» YOUR GOAL:
Which lines below hold the word "female"? Copy all of them.

» MATERIAL FOR THE TASK:
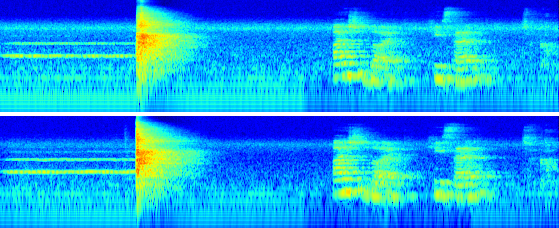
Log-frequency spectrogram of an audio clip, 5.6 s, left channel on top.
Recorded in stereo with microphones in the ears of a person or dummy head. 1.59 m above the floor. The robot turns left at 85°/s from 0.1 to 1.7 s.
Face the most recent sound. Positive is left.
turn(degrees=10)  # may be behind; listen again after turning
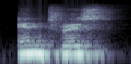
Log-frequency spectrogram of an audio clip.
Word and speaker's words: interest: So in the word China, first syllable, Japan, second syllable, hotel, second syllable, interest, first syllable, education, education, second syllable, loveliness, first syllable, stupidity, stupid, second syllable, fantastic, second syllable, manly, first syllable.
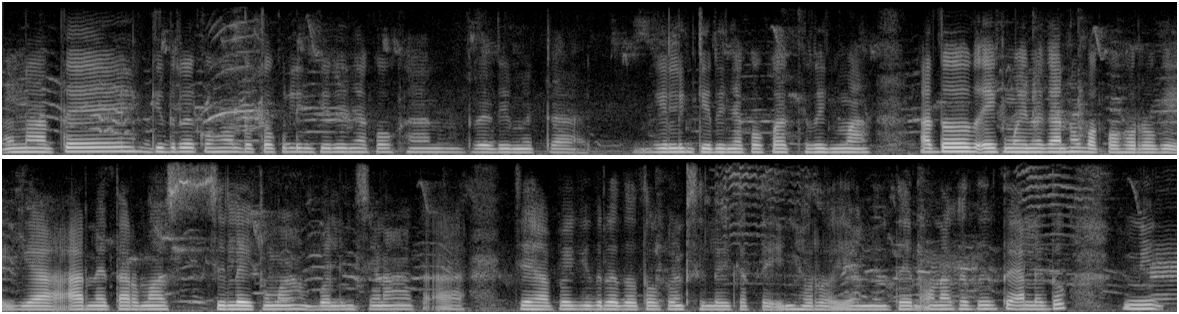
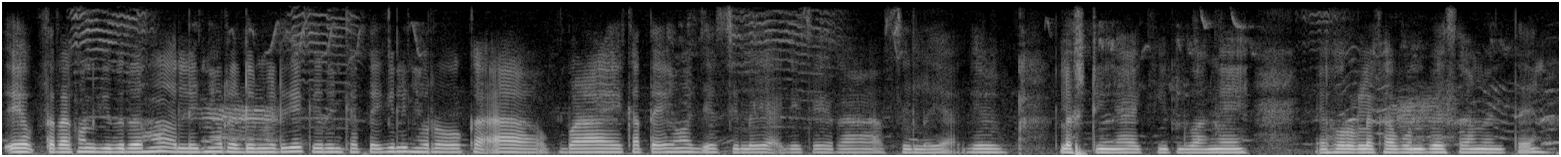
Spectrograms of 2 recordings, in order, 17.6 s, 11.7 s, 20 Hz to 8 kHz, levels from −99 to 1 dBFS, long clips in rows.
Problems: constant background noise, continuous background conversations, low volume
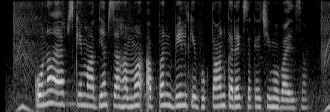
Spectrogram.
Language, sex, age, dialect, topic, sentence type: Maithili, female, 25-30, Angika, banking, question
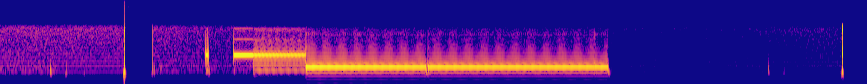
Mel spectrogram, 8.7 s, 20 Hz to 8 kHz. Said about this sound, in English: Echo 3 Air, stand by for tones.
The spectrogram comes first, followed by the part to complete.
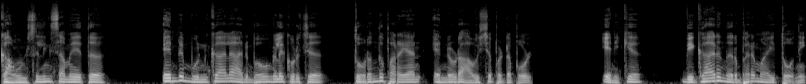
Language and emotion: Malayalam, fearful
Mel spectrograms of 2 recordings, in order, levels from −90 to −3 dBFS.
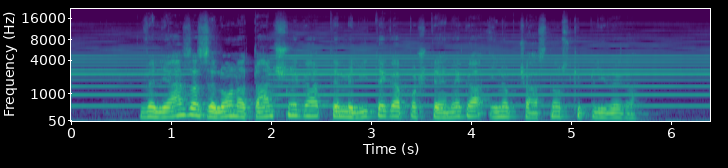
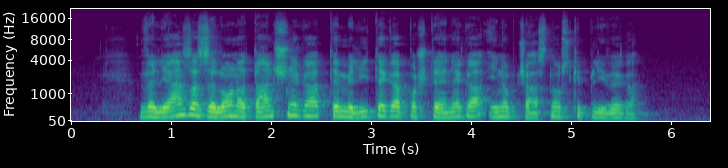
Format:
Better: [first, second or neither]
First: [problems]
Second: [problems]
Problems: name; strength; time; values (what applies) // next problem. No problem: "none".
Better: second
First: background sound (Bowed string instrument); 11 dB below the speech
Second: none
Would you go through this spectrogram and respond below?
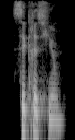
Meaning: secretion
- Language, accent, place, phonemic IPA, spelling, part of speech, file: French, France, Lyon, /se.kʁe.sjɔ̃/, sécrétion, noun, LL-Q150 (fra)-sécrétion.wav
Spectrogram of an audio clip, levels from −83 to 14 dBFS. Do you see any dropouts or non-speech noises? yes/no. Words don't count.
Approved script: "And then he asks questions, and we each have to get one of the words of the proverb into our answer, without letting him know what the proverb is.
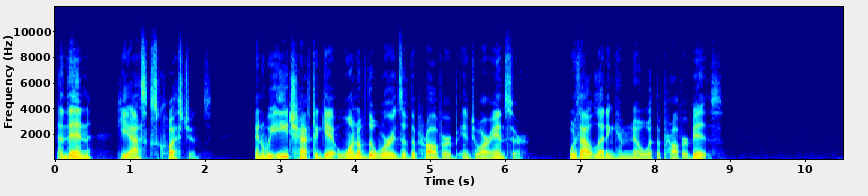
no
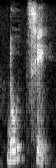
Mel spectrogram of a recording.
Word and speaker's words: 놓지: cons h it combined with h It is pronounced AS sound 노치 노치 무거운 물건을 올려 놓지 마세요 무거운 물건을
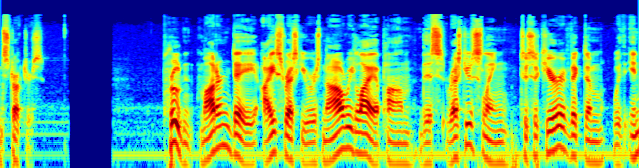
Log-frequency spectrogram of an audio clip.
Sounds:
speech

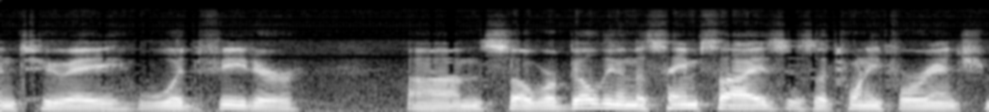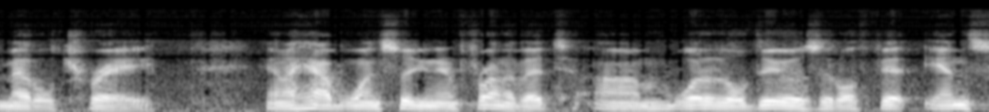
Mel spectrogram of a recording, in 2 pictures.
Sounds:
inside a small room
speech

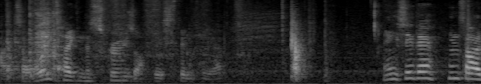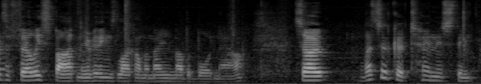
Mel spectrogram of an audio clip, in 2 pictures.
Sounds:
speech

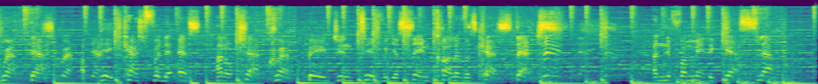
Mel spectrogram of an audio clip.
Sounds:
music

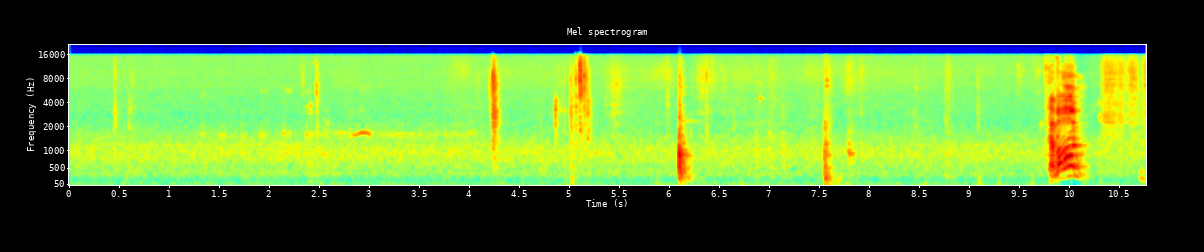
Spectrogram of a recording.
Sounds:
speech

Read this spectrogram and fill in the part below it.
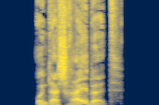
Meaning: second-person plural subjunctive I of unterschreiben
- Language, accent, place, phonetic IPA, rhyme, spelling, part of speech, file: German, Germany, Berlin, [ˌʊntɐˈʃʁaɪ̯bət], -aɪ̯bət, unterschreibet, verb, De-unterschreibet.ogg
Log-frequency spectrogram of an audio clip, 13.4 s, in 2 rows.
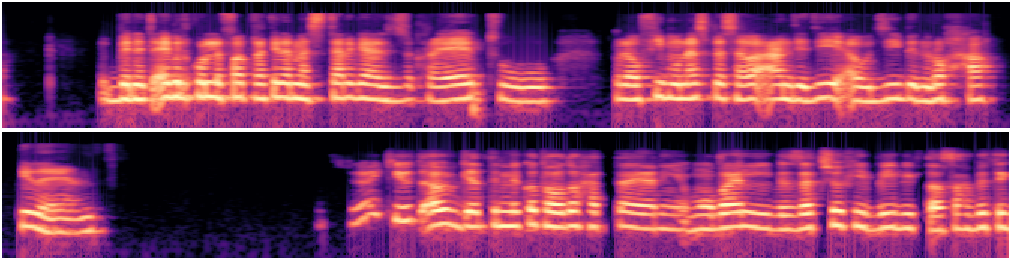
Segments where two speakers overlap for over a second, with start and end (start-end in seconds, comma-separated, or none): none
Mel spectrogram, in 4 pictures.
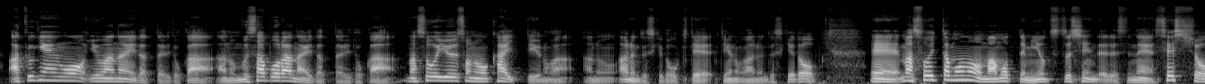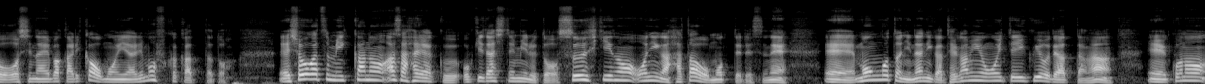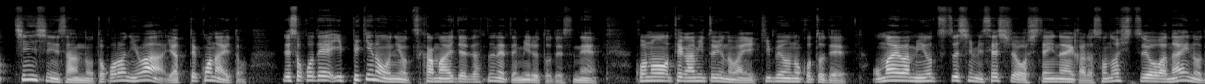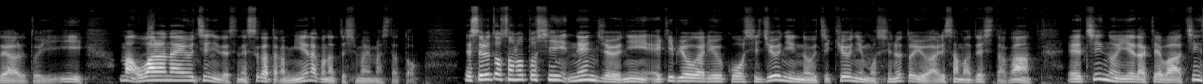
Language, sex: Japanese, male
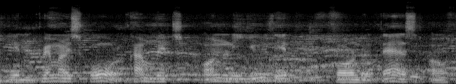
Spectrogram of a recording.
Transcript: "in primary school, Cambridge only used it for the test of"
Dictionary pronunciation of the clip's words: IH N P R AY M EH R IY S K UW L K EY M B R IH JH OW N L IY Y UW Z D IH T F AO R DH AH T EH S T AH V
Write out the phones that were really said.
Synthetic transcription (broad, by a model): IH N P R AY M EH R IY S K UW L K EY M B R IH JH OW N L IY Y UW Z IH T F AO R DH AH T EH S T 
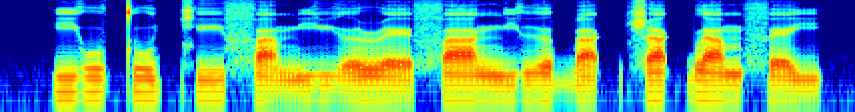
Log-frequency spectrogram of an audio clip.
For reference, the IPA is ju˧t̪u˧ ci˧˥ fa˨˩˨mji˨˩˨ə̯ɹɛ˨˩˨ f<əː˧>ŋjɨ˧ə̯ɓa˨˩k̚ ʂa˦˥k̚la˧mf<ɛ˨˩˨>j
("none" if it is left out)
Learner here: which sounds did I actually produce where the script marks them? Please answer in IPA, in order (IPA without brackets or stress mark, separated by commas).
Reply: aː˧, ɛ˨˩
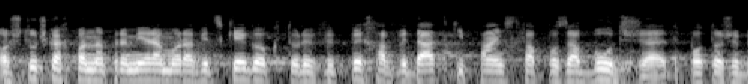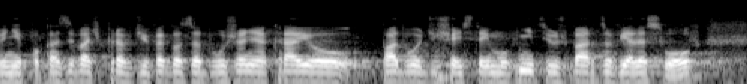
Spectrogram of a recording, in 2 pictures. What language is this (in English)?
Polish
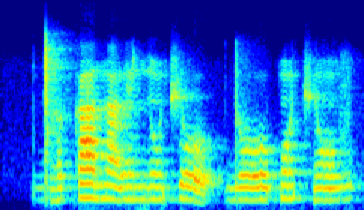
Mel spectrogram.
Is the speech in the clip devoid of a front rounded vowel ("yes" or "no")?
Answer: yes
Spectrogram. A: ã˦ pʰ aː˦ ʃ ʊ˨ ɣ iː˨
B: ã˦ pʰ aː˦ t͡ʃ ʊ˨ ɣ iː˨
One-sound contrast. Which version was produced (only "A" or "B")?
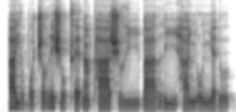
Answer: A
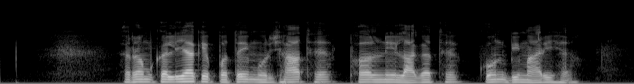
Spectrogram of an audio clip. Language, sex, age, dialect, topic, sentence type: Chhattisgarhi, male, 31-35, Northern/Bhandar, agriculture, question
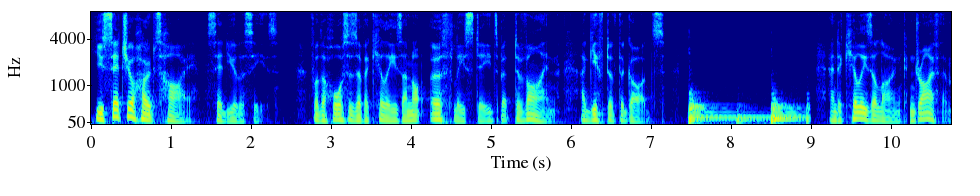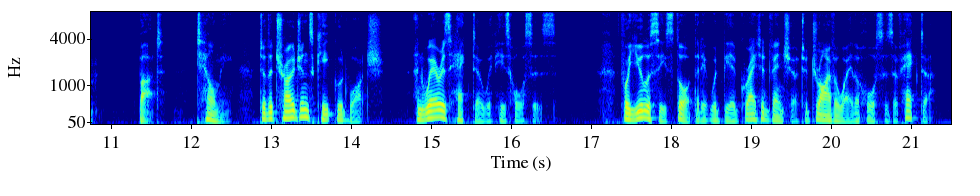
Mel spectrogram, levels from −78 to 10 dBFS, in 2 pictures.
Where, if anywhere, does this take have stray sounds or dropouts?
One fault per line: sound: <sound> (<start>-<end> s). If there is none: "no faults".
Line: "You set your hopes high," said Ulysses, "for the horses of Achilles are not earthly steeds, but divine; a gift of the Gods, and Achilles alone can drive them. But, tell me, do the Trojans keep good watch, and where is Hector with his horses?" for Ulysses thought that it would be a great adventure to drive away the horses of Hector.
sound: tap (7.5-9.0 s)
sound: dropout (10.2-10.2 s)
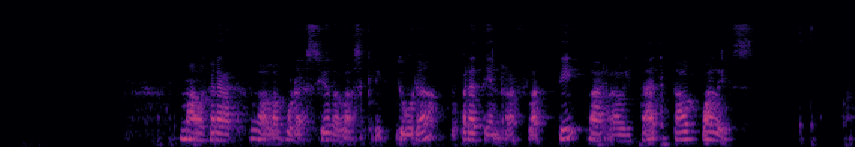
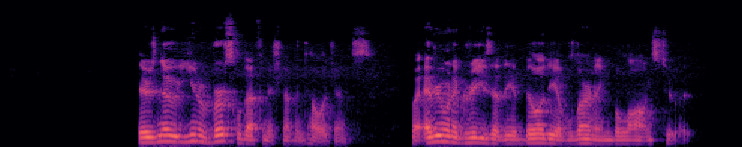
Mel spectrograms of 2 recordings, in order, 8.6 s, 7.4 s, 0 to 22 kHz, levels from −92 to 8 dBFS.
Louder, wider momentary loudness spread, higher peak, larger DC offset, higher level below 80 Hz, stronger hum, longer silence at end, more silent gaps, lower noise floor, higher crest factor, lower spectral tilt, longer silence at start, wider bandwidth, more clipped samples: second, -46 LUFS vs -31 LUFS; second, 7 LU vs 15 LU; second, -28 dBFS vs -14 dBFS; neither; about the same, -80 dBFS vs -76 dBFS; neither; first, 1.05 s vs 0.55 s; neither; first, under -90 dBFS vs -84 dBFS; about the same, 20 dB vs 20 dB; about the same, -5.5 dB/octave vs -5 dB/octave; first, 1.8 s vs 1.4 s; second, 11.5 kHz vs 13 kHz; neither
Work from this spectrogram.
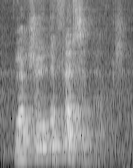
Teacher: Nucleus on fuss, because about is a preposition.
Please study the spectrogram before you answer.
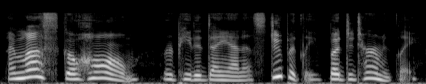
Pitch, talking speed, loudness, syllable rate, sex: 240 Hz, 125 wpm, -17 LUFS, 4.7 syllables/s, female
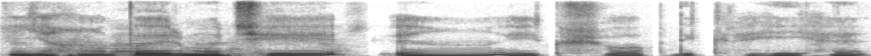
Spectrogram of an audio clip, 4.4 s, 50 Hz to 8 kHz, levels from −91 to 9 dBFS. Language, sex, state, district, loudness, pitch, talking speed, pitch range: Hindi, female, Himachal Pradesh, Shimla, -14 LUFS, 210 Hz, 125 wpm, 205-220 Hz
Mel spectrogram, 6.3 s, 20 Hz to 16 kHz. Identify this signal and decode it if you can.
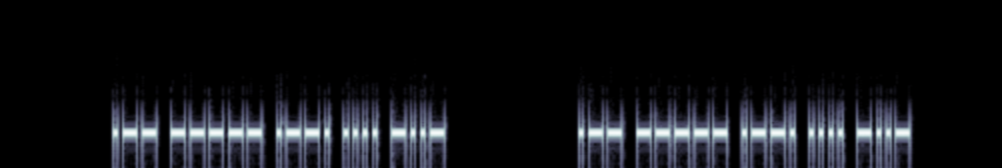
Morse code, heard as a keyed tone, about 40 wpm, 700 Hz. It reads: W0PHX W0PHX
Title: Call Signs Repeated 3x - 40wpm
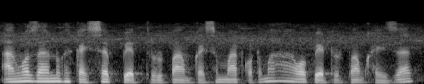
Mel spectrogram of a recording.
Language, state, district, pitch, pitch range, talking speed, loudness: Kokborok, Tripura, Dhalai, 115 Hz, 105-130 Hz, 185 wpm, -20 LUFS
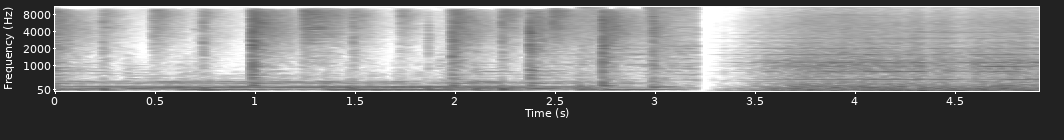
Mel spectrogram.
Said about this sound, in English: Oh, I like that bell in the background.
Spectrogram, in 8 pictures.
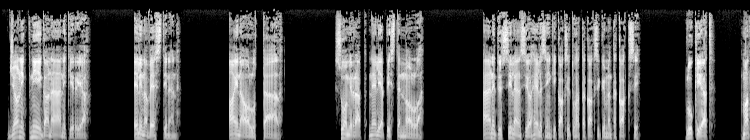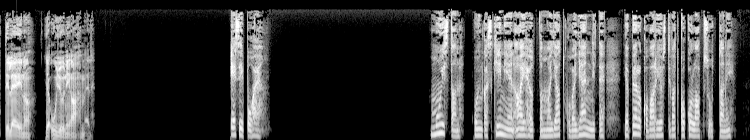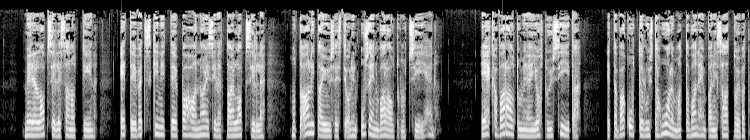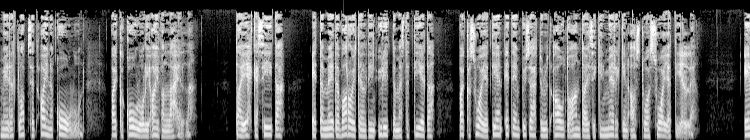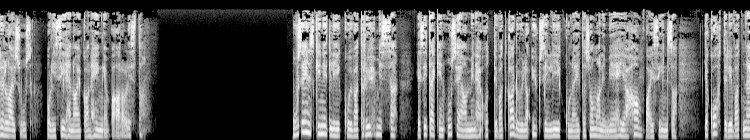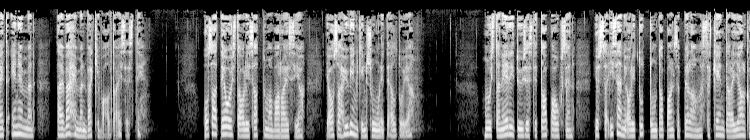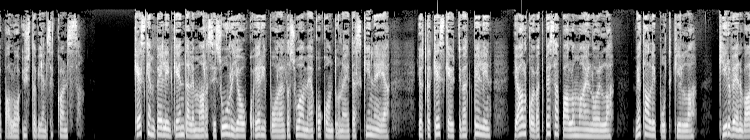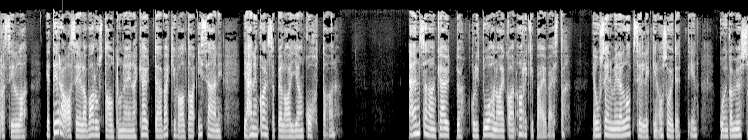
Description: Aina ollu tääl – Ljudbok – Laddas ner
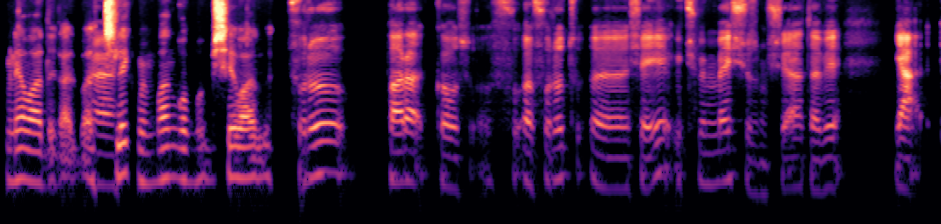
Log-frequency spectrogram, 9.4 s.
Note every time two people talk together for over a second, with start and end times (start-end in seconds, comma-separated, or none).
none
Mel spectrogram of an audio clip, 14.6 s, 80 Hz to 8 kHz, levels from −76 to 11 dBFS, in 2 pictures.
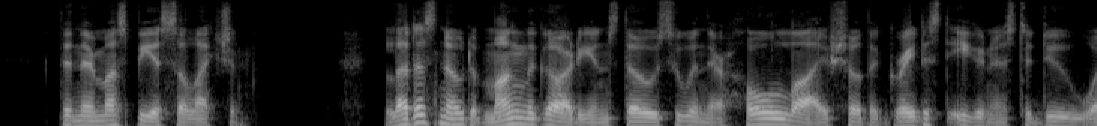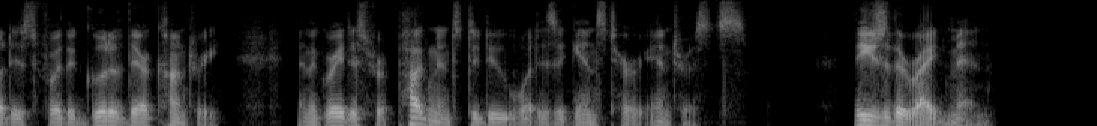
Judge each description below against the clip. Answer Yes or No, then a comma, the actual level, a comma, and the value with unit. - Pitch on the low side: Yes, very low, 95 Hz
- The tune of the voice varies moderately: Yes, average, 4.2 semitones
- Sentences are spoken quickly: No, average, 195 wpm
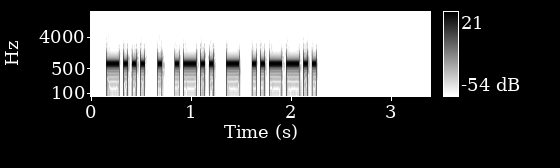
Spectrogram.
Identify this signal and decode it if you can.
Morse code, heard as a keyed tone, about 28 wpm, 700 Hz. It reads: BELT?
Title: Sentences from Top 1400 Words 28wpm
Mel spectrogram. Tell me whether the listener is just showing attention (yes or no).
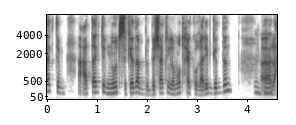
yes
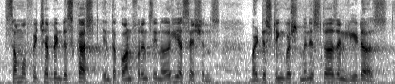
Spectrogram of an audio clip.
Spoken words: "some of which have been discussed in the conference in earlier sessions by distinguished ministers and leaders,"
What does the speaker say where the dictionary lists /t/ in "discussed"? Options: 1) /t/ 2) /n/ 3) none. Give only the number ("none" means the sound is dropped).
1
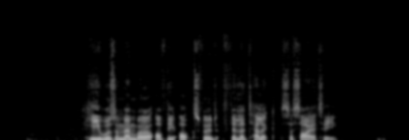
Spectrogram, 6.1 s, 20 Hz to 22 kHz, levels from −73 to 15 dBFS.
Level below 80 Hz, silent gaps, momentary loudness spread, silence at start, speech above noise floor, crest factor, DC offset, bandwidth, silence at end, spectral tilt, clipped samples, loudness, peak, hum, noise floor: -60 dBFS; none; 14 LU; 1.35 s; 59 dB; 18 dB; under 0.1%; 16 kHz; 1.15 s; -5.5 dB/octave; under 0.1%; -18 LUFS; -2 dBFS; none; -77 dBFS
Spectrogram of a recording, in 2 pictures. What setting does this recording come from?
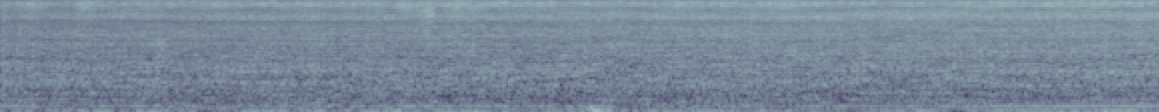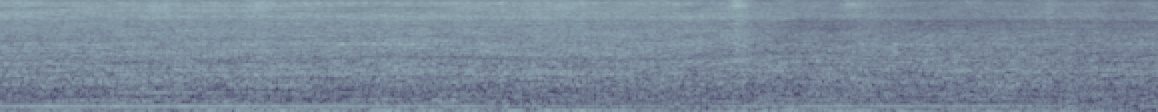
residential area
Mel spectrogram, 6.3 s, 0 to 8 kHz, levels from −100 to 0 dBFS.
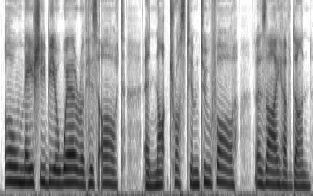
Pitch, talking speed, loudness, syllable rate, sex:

» RESULT OF THIS EXERCISE:
Language, sex, age, dialect, topic, sentence type: Maithili, female, 25-30, Angika, banking, question
Pitch, talking speed, loudness, syllable rate, sex: 240 Hz, 125 wpm, -17 LUFS, 4.7 syllables/s, female
Spectrogram of an audio clip, 4.4 s, 50 Hz to 8 kHz, levels from −91 to 9 dBFS. Language, sex, state, district, loudness, pitch, talking speed, pitch range: Hindi, female, Himachal Pradesh, Shimla, -14 LUFS, 210 Hz, 125 wpm, 205-220 Hz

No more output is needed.